__INFORMATION PROVIDED__
◆ ◆ ◆ ◆ ◆
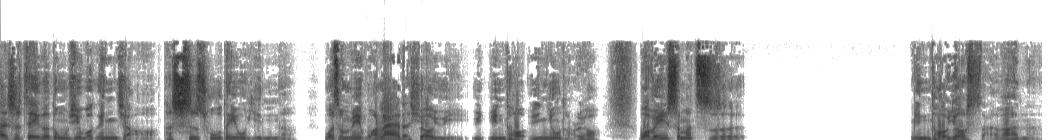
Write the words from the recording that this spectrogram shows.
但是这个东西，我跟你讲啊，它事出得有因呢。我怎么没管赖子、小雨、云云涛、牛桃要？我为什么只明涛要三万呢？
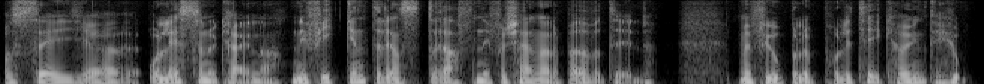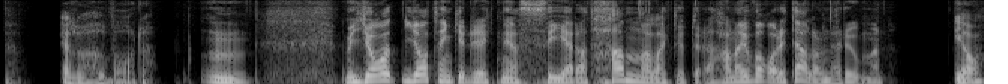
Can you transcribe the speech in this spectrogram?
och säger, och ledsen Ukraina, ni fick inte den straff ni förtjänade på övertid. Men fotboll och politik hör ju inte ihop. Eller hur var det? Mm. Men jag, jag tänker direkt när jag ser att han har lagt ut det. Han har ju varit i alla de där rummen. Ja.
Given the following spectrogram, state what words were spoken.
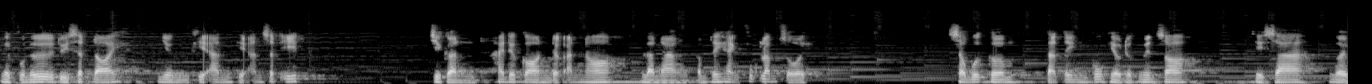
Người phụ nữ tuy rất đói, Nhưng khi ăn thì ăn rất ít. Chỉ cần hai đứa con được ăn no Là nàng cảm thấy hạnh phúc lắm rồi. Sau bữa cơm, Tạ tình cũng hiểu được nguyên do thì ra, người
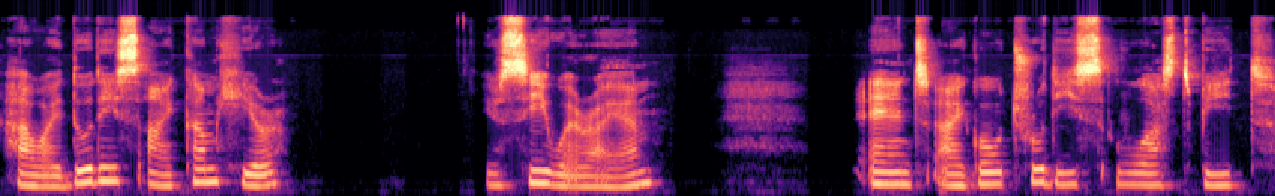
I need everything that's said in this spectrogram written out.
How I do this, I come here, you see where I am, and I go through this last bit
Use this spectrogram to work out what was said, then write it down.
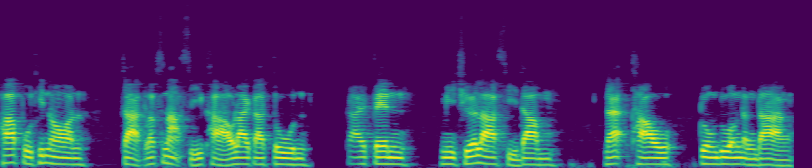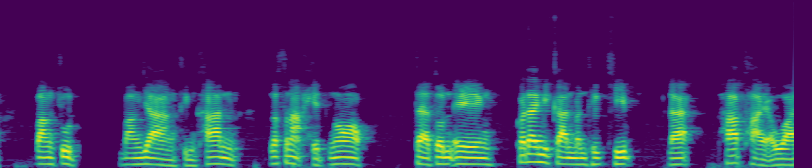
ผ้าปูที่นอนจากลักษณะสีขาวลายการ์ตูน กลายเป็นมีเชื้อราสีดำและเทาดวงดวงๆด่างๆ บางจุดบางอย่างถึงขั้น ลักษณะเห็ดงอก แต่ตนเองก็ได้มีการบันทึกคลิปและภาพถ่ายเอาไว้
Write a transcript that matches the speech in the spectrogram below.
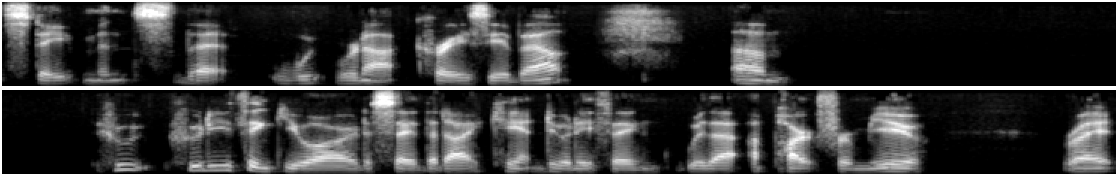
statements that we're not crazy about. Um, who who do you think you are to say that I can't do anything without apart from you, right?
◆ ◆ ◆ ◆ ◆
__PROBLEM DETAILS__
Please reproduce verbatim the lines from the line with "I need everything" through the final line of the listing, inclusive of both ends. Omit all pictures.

__REPLY__
I need everything that's said in this spectrogram written out.
How I do this, I come here, you see where I am, and I go through this last bit
Use this spectrogram to work out what was said, then write it down.
ผ้าปูที่นอนจากลักษณะสีขาวลายการ์ตูน กลายเป็นมีเชื้อราสีดำและเทาดวงดวงๆด่างๆ บางจุดบางอย่างถึงขั้น ลักษณะเห็ดงอก แต่ตนเองก็ได้มีการบันทึกคลิปและภาพถ่ายเอาไว้
Write a transcript that matches the speech in the spectrogram below.
statements that we're not crazy about. Um, who who do you think you are to say that I can't do anything without apart from you, right?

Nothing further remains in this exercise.